In From the Cold

SPVM Still Ill-Equipped to Deal with Homeless

Photo Brandon Johnston

A homeless man wearing a long gray T-shirt and jeans torn below the knees stands in the piercing cold as an SPVM officer warns him, “If I get another call about you, I’ll tie you to a pole for an hour. I swear.

“Look at me in the eyes. I swear. I swear, I’ll tie you to a pole,” he says, wagging his finger.

The man remains unresponsive.

Then the person behind the camera speaks up.

“Do you know that’s a threat you have no right to make, sir?”

“Back up, please,” the officer says to the man filming.

By now, you’ve probably seen the video captured outside Jean-Talon metro station.

Published on YouTube on Jan. 2, it has already been viewed over 400,000 times. Not surprisingly, it’s elicited a wave of criticism, including a few tweets from on high, the Montreal mayor’s office.

But many have tempered their criticism by underlining the difficulty of intervening in situations like these, often involving people with mental health issues, substance abuse problems or both. Others have gone as far as to say that dealing with homelessness shouldn’t be the police’s problem.

“Police officers are not social workers, and they have other things to do than to get someone to smarten-up and dress up,” said a letter in the Montreal Gazette on Jan. 4 (as if getting off the street was simply a matter of “smartening up”).

Homelessness and its concomitant problems are by no means the police’s responsibility alone, but if this incident proves anything, it’s that the police are still ill-equipped to deal with these issues.

As a side note: homelessness and mental illness are clearly not one and the same problem, but they are closely entwined. According to a 2008 provincial study on homelessness, an estimated 30 per cent to 40 per cent of the homeless in Quebec have mental health problems and 10 per cent suffer from “severe and persistent mental illness.”

The YouTube video comes at an unfortunate time for the SPVM. It was posted days after the police force announced the creation of a special team composed of one regular officer and a social worker to patrol neighbourhoods and help homeless people out of the cold.

The SPVM received four calls about the man causing a disturbance at Jean-Talon before the incident. Where was this team when it was needed?

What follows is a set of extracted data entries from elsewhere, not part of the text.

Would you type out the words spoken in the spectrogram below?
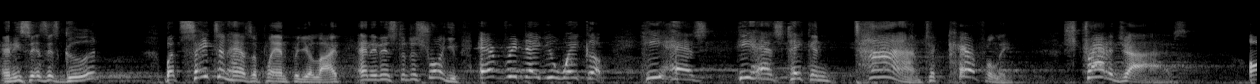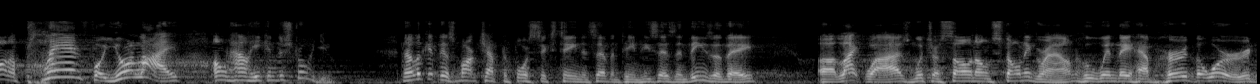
and He says it's good. But Satan has a plan for your life, and it is to destroy you. Every day you wake up, he has, he has taken time to carefully strategize on a plan for your life on how he can destroy you. Now look at this, Mark chapter 4, 16 and 17. He says, And these are they, uh, likewise, which are sown on stony ground, who when they have heard the word,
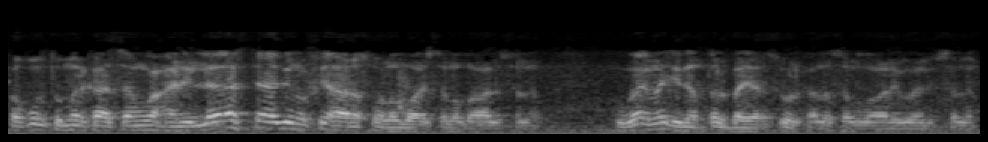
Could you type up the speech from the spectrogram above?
faqultu markaasaan waxaan ihi laa asta'dinu fiiha rasuula allahi sala allahu alay wasalam ugama idan dalbaya rasuulka alla sala allahu alayh waali wasalam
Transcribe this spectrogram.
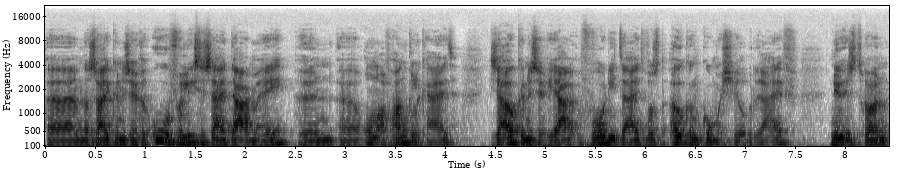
Ehm, dan zou je kunnen zeggen, oeh, verliezen zij daarmee hun onafhankelijkheid? Je zou ook kunnen zeggen, ja, voor die tijd was het ook een commercieel bedrijf. Nu is het gewoon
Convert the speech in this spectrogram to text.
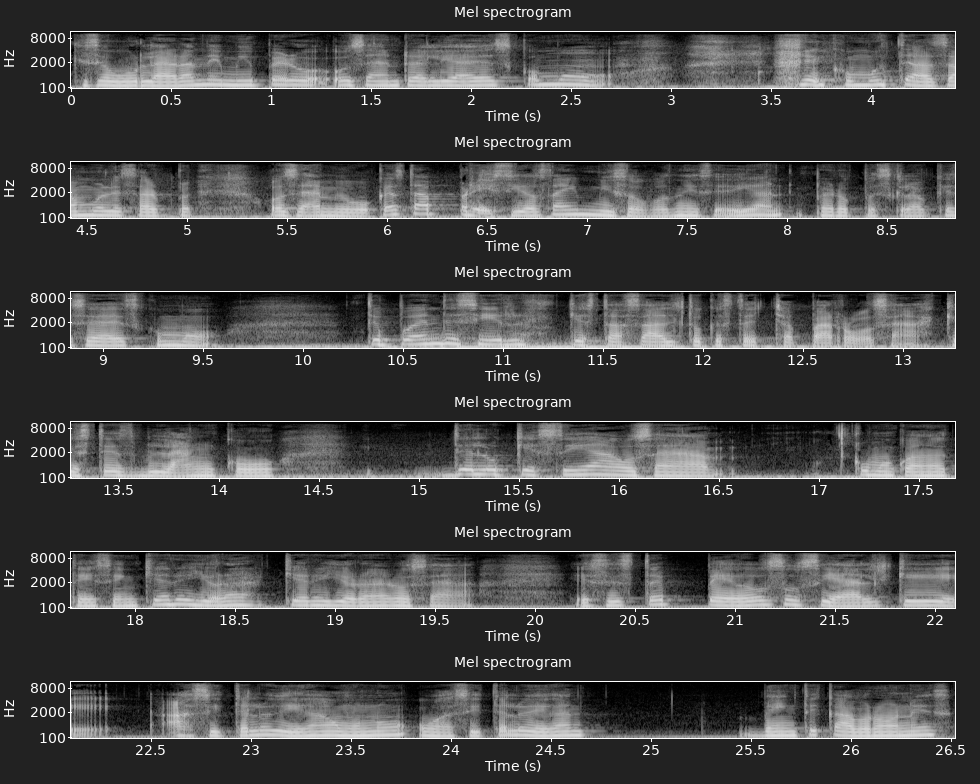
que se burlaran de mí, pero o sea, en realidad es como ¿cómo te vas a molestar? O sea, mi boca está preciosa y mis ojos ni se digan, pero pues claro que sea es como te pueden decir que estás alto, que estés chaparro, o sea, que estés blanco, de lo que sea, o sea, como cuando te dicen quiere llorar, quiere llorar, o sea, es este pedo social que así te lo diga uno o así te lo digan 20 cabrones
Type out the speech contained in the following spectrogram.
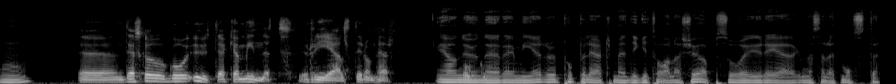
Mm. det ska gå att utöka minnet rejält i de här. Ja, nu Och- när det är mer populärt med digitala köp så är det nästan ett måste.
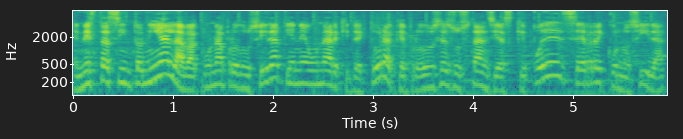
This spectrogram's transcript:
En esta sintonía, la vacuna producida tiene una arquitectura que produce sustancias que pueden ser reconocida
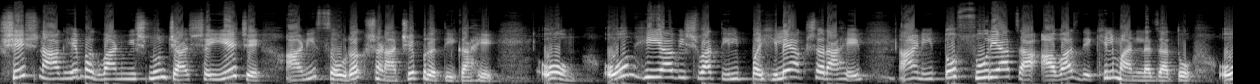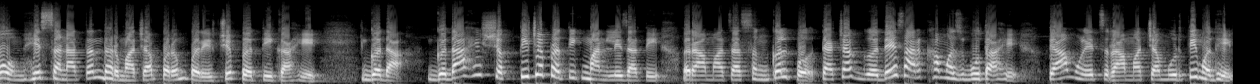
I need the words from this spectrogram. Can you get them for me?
शेषनाग हे भगवान विष्णूंच्या शय्येचे आणि संरक्षणाचे प्रतीक आहे. ओम. ओम ही या विश्वातील पहिले अक्षर आहे आणि तो सूर्याचा आवाज देखील मानला जातो. ओम हे सनातन धर्माच्या परंपरेचे प्रतीक आहे. गदा गदा हे शक्तीचे प्रतीक मानले जाते. रामाचा संकल्प त्याच्या गदेसारखा मजबूत आहे. त्यामुळेच रामाच्या मूर्तीमध्ये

It’s hard to say how many 911 calls involve homeless people, but, according to SPVM Commander Ian Lafrenière, 10,000 to 30,000 per year involve individuals with mental health issues.

“It’s a situation that’s perfectly impossible to handle by ourselves. We need the help of other partners,” he said.

To illustrate the trickiness of intervening in these sorts of emergencies, Lafrenière described another incident that occurred last Friday but wasn’t caught on camera. Police officers responded to a 911 call about a homeless man who had been expelled from Place-des-Arts metro station.

After negotiating with him for half an hour, the police convinced him to follow them out of the station. When they stepped outside, he showed the officers that he was concealing two knives and said that he had been ready to kill himself, or draw a knife on them and commit “suicide by cop.”

With regards to the recent YouTube video, Lafrenière told the Gazette that the officer’s actions were “unacceptable and unexplainable.” On Friday, the policeman had a meeting with his commanding officers and is facing sanctions, the details of which can’t be disclosed for legal reasons.

Well, that’s a little unsatisfying. It would be nice to be sure that the SPVM is taking this matter seriously and following up with appropriate action, but without further information it’s impossible to know.

It’s important to note that the officer in question was said to have a good record and that he had tried to bring the homeless man to a shelter, before threatening to tie him to a post in the bitter cold, like a dog on a leash.

While it may very well have been an empty threat, an unfortunate slip of the tongue, it’s inexcusable coming from an officer of the law.

More important than the sanctions are the precautions the SPVM should be taking to make sure this sort of thing doesn’t happen again. By all appearances, homelessness in Quebec is a growing problem.

“Though initially limited to urban Montreal, homelessness has now spread to a number of Quebec’s regions,” reads the province’s report from 2008. “And those who work with the homeless have come to the unsettling conclusion that the phenomenon is growing, diversifying and becoming increasingly complex.”

The same study found that resources for the homeless in Montreal, such as shelters, are becoming increasingly stretched.

It’s easy to see where this is heading. As more and more people fall through the cracks, confrontations like the one recorded outside Jean-Talon will become more frequent. It’s a serious public security issue that the SPVM needs to be ready for.

But it’s a burden that we should all share. It’s commonly said that you can judge a society by how it treats its most vulnerable. It’s about time we bring our most needy in from the cold.